TASK STATEMENT — Only one stretch of the data below should be repeated: the lines from the line containing "This spectrogram represents" through the line containing "There is speech", inclusive, exactly as they are.

DATASET —
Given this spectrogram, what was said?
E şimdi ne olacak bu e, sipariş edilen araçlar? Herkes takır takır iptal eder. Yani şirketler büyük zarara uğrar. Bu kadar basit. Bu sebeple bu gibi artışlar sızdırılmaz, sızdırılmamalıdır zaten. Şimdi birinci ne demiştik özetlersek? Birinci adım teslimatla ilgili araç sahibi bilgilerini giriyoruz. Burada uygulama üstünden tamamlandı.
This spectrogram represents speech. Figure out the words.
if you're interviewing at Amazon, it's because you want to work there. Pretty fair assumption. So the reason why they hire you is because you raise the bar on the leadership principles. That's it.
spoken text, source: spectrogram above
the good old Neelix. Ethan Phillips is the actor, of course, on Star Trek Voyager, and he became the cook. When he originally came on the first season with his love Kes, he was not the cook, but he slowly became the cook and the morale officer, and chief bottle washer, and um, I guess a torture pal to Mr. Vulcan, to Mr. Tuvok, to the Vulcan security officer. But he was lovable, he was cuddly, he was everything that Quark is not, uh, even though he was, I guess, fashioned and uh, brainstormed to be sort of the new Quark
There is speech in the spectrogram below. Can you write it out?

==

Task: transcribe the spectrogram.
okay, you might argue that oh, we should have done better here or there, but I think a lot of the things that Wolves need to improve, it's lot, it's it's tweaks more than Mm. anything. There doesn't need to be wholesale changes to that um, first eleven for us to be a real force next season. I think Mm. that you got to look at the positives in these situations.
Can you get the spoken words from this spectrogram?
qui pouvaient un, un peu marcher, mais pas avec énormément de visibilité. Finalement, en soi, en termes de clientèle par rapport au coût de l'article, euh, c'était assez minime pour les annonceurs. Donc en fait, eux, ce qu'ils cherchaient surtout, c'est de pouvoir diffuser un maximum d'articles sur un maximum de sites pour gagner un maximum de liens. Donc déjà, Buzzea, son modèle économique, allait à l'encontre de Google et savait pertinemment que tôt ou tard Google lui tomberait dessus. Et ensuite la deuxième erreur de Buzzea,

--

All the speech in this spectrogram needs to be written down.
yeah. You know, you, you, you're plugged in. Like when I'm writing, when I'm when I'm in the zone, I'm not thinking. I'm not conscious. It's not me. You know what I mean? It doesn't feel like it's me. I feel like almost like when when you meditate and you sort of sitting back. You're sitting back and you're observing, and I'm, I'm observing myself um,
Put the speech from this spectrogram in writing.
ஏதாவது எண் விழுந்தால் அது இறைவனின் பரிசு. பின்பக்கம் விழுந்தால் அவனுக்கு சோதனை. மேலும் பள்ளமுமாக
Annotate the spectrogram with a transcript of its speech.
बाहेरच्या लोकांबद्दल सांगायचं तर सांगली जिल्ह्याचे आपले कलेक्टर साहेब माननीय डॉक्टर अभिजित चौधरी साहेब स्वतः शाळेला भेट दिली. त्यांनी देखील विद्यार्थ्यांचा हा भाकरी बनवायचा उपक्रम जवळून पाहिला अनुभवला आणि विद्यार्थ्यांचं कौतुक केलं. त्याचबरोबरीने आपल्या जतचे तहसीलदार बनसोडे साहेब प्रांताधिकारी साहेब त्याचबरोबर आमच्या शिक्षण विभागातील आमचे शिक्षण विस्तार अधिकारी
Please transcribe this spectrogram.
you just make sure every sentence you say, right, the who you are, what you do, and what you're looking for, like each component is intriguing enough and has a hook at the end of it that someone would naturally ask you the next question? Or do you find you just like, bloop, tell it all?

SOLUTION BELOW —
This spectrogram represents speech. Figure out the words.
if you're interviewing at Amazon, it's because you want to work there. Pretty fair assumption. So the reason why they hire you is because you raise the bar on the leadership principles. That's it.
spoken text, source: spectrogram above
the good old Neelix. Ethan Phillips is the actor, of course, on Star Trek Voyager, and he became the cook. When he originally came on the first season with his love Kes, he was not the cook, but he slowly became the cook and the morale officer, and chief bottle washer, and um, I guess a torture pal to Mr. Vulcan, to Mr. Tuvok, to the Vulcan security officer. But he was lovable, he was cuddly, he was everything that Quark is not, uh, even though he was, I guess, fashioned and uh, brainstormed to be sort of the new Quark
There is speech in the spectrogram below. Can you write it out?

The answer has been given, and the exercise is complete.